Public officials never like to be seen in a negative light.
Actually, they would prefer to always be seen in a positive light.
To quote the wise philosopher Johnny Mercer, they would prefer the press “accentuate the positive, eliminate the negative and forget about Mr. In Between.”
That, however, is not honest.
It is not true.
It is not ethical.
And, it is not what good newspapers should do.
Given a choice between telling citizens what public officials want them to hear and telling citizens what they need to know, we will always defer to ordinary citizens.
Clayton County School officials would prefer that we not report about the dangers of losing SACS accreditation.

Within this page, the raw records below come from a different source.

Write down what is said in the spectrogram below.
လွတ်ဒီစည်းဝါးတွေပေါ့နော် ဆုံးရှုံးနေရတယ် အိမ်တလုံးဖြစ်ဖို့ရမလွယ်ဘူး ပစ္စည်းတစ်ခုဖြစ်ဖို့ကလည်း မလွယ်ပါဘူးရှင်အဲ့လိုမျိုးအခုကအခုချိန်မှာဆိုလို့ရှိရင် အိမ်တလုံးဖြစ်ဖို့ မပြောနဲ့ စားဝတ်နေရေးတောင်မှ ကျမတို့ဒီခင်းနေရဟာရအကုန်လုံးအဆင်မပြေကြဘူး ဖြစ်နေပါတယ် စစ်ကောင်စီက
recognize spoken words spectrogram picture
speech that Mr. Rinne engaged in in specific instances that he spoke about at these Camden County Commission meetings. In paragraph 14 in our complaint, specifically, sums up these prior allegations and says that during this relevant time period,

Clayton County Commissioners would prefer that we not report how they refer to citizens and taxpayers in their own community.
County officials would prefer that we not expose the long-running standoff over a service agreement with municipalities.
Morrow city officials don’t want the light to shine on how its economic developer responds to a local businessman over opening a temporary attraction in the city.
Tourism and business professionals would rather violent crime be swept under the rug.
The list could go on and on.
These are the things that are happening.
Newspapers do not make the news.
They report it — all of it.
Of course, a newspaper wants to celebrate its community.
Of course, we want to share the great human interest stories, provide a slice of life in the county, highlight worthwhile causes, focus on interesting people and most especially on the youth of the community.
We do those things with every edition.
When you think about it, the hard news, the crime, the politics or the scandals make up an extremely small portion of each edition of the newspaper.
However, the things people talk about, the things people remember and, it seems, the things people complain about are those things.
That should tell you something.
News is neither positive or negative. It’s just news.
News can be defined as a current reporting of events.
News can be defined as what people need to know.
News can be defined as what people want to know.
More simply, news is whatever people are talking about.
For some reason, some people do not want newspapers to report the news, they want newspapers to change the news.
They want newspapers to alter and slant the news to make it all positive.
Yes, it’s cliché but when you put lipstick on a pig, it is still a pig.
A murder is still a murder.
A scandal is still a scandal.
Misconduct by an official is still misconduct.
Largely when someone calls the newspaper to complain about coverage, we have one important question to ask — is it true?
Almost every time we ask that question the individual complaining about coverage quickly says, “Yes, it’s true, but...”
Of course, then the appropriate response is, “Then would you prefer that the newspaper not report the truth?”
Sometimes the truth hurts.
However, that is never the intention of telling the truth.
Information is power and the more accurate, reliable and forthright information a person, or a community, has the more informed decisions can be made.
Truth and transparency always makes us stronger.
Photoshopping the community will do nothing to improve it.
We tell the truth about Clayton County because we care about Clayton County.
We so often hear people say the county needs a public relations campaign because the county has an image problem.
When a community is facing troubles and struggles, it is not the image that is the problem. Improve the real problems and the image will take care of itself.
Our Board of Education does not have an image problem. It has a problem conducting business in a businesslike manner and a problem with board members behaving themselves in a civil manner.
When an official goes on a rant toward a citizen or group of citizens the city or county does not have an image problem, but rather the official might have an anger management problem.
If officials do not like it when newspapers report the truth, then they need to change the truth of what is actually going on rather than attempting to shoot the messenger.
In the biblical writings of the apostle Paul in the letter to Galatia, he asks his critics, “Am I become your enemy because I tell you the truth?”
Sometimes, it seems that those in positions of authority or leadership just “can’t handle the truth.”
We will continue to tell all the wonderful, vibrant, exciting, positive stories about life in Clayton county.
We will also continue to tell the truth.
— Editor Jim Zachary